"Lithuania's energy minister has called on the US Senate to speed up the export of natural gas to Europe.
The crisis in Ukraine has led to calls for the US to ease its current restrictions on gas exports.
Some analysts have suggested that doing so would help challenge Russia's dominance in the sector.
In his statement to a US Senate committee, Mr Neverovic urged members to do everything within their power to release natural gas resources "into the world market".
"A law enacted in your country some 75 years ago denies us access to your abundant and affordably priced energy resources," he said.
The energy minister said customers in Lithuania were having to pay 30% more for natural gas than other European nations, because they were "beholden to a monopolistic supplier."
"This is not just unfair," said Mr Neverovic. "This is abuse of monopolist position."...
On Tuesday, David Montgomery, a senior vice president at NERA Economic Consulting, suggested that boosting US natural gas exports could hurt the Russian government.
He estimated that increased US competition could drive down Russia's revenues from natural gas exports by as much as 30% over the next five years, and by as much as 60% in the longer term.
"Since energy exports are the mainstay of the still inefficient and lagging Russian economy, this is a penalty with teeth," he added.
However, Edward Chow, a senior fellow at Centre for Strategic and International Studies, said any such move was unlikely to have an immediate impact.
Mr Chow said that Russian exports of natural gas were equivalent to "twice the combined capacity" of the seven US government approved liquefied natural gas (LNG) export projects, which would only be completed by the end of this decade.
"Certainly increased exports of oil and gas from the US and other countries would reduce, over time, the significance of Russian exports, but none of this will happen quickly," he said.
Mr Chow argued that in order to reduce Russia's influence it was crucial that European countries developed their own gas resources.
"Russia is even more reliant on the European market as the destination of 80% percent of its oil and gas exports," he said in his testimony at the hearing.
"So, who is more reliant on whom? This has more to do with the exercise of political will rather than of economic leverage.""
Miami Herald Senate hears pleas for gas exports to Europe 3 hrs ago
Reuters UK U.S. lawmakers mull speedier gas exports to help Ukraine, Europe 4 hrs ago
Guardian.co.uk US expands gas exports in bid to punish Putin for Crimea 7 hrs ago
"In an interview before the hearing, Chow said approving more LNG exports would have no immediate effect on the current crisis over Ukraine or European gas supply.
“They are using yet another argument to bolster a position they had to begin with. They were already in favour of expediting LNG approvals,” he said.
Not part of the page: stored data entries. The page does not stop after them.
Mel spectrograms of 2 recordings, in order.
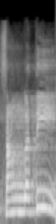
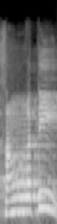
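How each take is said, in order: The two takes are said the same way.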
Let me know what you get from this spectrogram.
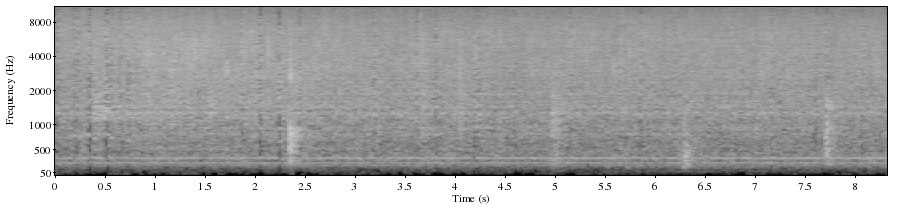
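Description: Bite-size chicken breast pieces sizzling in hot oil with onion and garlic in a frying pan, a steady hiss with one sharp tap about two seconds in.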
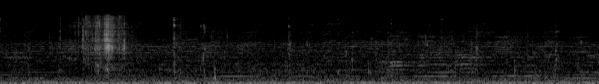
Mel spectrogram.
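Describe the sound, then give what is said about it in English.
A single crisp, crackly bite of flaky, honey-drenched phyllo baklava, followed by a few faint crunching chews against a quiet background. “Okay, so this is a messy one and it's crunchy.”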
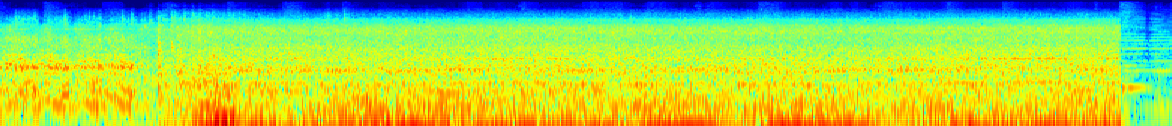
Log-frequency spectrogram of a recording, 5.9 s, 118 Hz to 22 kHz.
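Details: 1966 Land Rover started after manually priming the fuel pump, with water dripping on the coil and a gas drip: engine catches and settles into a steady, even low rumble for several seconds before cutting off; runs fine once fuel arrives.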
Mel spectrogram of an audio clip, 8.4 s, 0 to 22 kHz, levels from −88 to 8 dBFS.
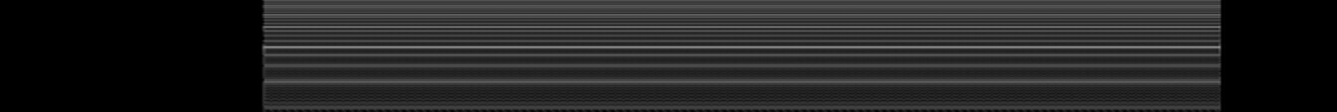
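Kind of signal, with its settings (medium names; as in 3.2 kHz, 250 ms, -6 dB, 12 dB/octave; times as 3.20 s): tone saw 4.52 kHz -28.5 dBFS 5.97 s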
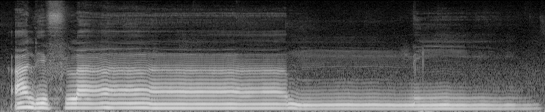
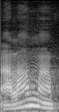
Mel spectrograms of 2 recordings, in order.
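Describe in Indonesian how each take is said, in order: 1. Setiap nama huruf diucapkan terpisah, satu per satu. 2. Hurufnya menyambung menjadi satu kata pendek. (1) "Jadi bacanya itu Alif Lam Mim" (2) "Bukan alama"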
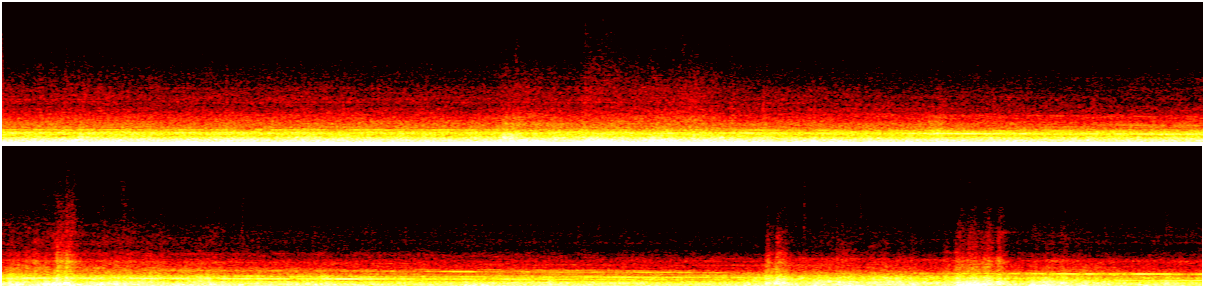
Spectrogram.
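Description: Cabin noise inside an Alstom Comeng electric suburban train: a steady low rumble of wheels on track, with a motor whine that falls slowly in pitch over the second half as the train slows for a station. Occasional knocks come from the wheels passing over rail joints or points.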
But he added: “In the short to medium term, it would have zero impact on Ukraine.”
Ukraine does not at the moment have an LNG receiving terminal, and such facilities typically take years to build.
The US is unlikely to begin exporting LNG before late 2015 at the earliest - and most of those shipments are committed in advance to markets in Japan and India including the Jordan Cove facility approved on Monday."...